mencoder "mf:///home/alan/Pictures/webcam/archive/2014/07/02/00/*.jpg" -mf fps=60 -o /home/alan/Pictures/webcam/2014070200.avi -ovc x264 -x264encopts direct=auto:pass=1:turbo:bitrate=9600:bframes=1:me=umh:partitions=all:trellis=1:qp_step=4:qcomp=0.7:direct_pred=auto:keyint=300 -vf scale=-1:-10,harddup
mencoder "mf:///home/alan/Pictures/webcam/archive/2014/07/02/00/*.jpg" -mf fps=60 -o /home/alan/Pictures/webcam/2014070200.avi -ovc x264 -x264encopts direct=auto:pass=2:bitrate=9600:frameref=5:bframes=1:me=umh:partitions=all:trellis=1:qp_step=4:qcomp=0.7:direct_pred=auto:keyint=300 -vf scale=-1:-10,harddup -o /home/alan/Videos/webcam/2014070200.avi
Upload videos to YouTube
The project youtube-upload came in handy here. It’s pretty simple with a bunch of command line parameters – most of which should be pretty obvious – to upload to youtube from the command line. Here’s a snippet with some credentials redacted.
python youtube_upload/youtube_upload.py --email=########## --password=########## --private --title="2014070200" --description="Time lapse of Farnborough sky at 00 on 02 07 2014" --category="Entertainment" --keywords="timelapse" /home/alan/Videos/webcam/2014070200.avi
I have set the videos all to be private for now, because I don’t want to spam any subscriber with a boring video of clouds every hour. If I find an interesting one I can make it public. I did consider making a second channel, but the youtube-upload script (or rather the YouTube API) doesn’t seem to support specifying a different channel from the default one. So I’d have to switch to a different channel by default work around this, and then make them all public by default, maybe.
In addition YouTube sends me a “Well done Alan” patronising email whenever a video is upload, so I know when it breaks, I stop getting those mails.
Delete the pictures
This is easy, I just rm the /home/alan/Pictures/webcam/archive/2014/07/02/00 directory once the upload is done. I don’t bother to check if the video uploaded okay first because if it fails to upload I still want to delete the pictures, or my disk will fill up. I already have the videos archived, so can upload those later if the script breaks.
Automate it all
webcam is running constantly in a ‘screen’ window, that part is easy. I could detect when it dies and re-spawn it maybe. It has been known to crash now and then. I’ll get to that when that happens 😉

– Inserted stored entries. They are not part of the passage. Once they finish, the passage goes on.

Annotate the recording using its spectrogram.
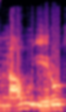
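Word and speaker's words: Naoero: और विदेशों में आमतौर पर नाउ के उच्चारण से जाना जाता है। यह नया नाम नाऊ एरो से बोला जाएगा।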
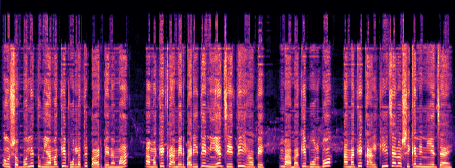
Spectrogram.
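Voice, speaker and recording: A woman's voice: sits high, normal speed, no room sound. A woman voicing a stubborn, sulky young schoolboy in a cartoon, with a whiny, insistent way of talking. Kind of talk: cartoon voice acting.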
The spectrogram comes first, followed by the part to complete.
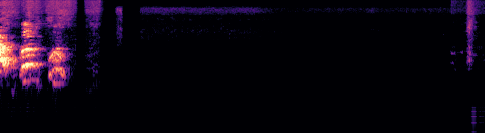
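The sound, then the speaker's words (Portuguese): A dog named Pirra, playing, lets out a quick burst of three or four loud, excited barks, then everything goes quiet apart from a faint bump near the end. “Desculpa a empolgação da, do, do Pirra que às vezes essa hora ele fica brincando.”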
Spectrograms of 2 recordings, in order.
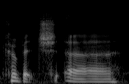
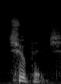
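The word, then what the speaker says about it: Cupich: And I really liked Cardinal Kubich, if I say his name right? Supich. Yes.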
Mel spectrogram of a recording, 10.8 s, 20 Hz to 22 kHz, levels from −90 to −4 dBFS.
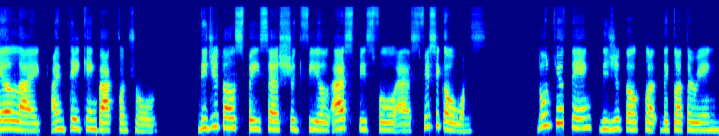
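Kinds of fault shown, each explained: Compressed frames skipped: at 1.43, 6.94 (just after "as physical"), 8.43 (just before "think digital") and 10.10 s (just after "think digital"), the speech lurches forward. Whole coded frames of about 26.1 ms each were never decoded, so roughly three frames (about 70 ms) vanish at the first two points and about two (about 50 ms) at the last two. Overlapping neighbouring frames blend across each gap, leaving a short smeared blip, not a sharp click.
Block of digital silence: at 5.69 s the output drops to silence for 1.45 ms and snaps straight back, which fits a 64-sample block the playback path failed to fill in time. With no fade on either side, the abrupt edges make a small tick.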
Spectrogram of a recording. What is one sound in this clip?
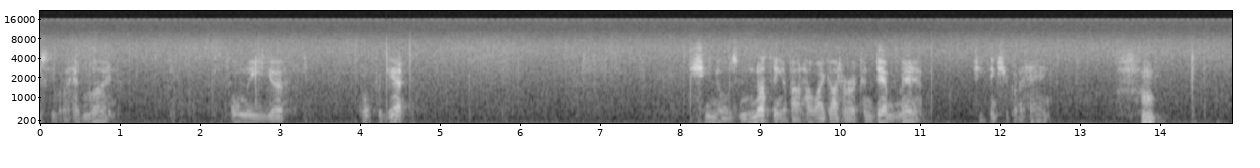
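An elderly man speaks with animation, close by.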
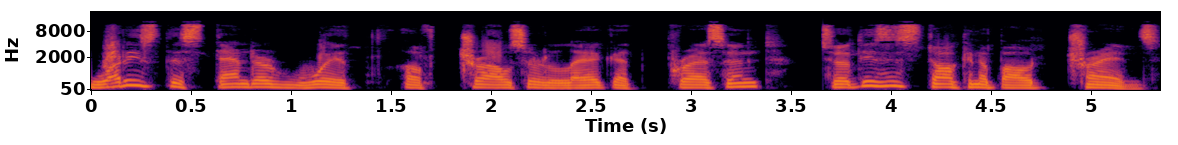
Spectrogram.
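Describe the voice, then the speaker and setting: A man with a non-native accent, fairly high-pitched and fairly slow, with lively intonation, very even loudness, a dry, close sound with no echo and a quiet background. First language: not English. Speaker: menswear video creator. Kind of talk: casual Q&A monologue. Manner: casual, hesitant with fillers.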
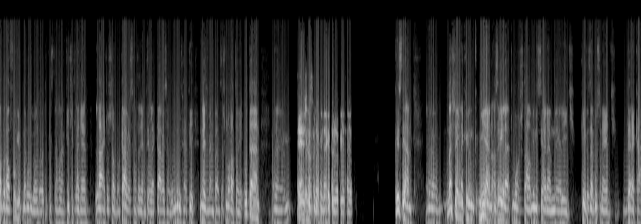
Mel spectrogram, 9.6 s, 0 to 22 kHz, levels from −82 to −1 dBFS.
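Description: A speech recording with a block size mismatch (truncated): one stage writes longer blocks than the next reads, so each block's tail is discarded, which fits a 256-sample read. This produces a steady 172 Hz buzz, and the speech runs 1.88 times too fast at near-normal pitch. Starting just after "fogjuk mert úgy", from 0.61 to 4.74 s, scattered short gaps appear where around seven small dropouts, the longest near 50 ms, were patched by extending the preceding sound, leaving brief ticks and hiccups.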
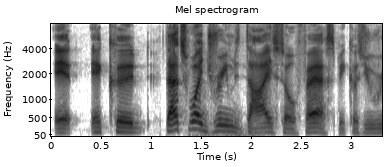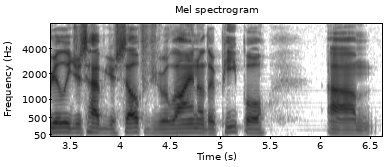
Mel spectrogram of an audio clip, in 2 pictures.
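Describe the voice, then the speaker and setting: Low-voiced young man telling stories. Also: moderate pace, no echo, clean studio sound. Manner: loose, laughing, lots of "like" fillers. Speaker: podcast guest. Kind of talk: casual storytelling chat.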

I created a cron job which runs at 10 mins past the hour, and collects all the images from the previous hour.
10 * * * * /home/alan/bin/encode_upload.sh
I learned the useful “1 hour ago” option to the GNU date command. This lets me pick up the images from the previous hour and deals with all the silly calculation to figure out what the previous hour was.
Here (on github) is the final script. Don’t laugh.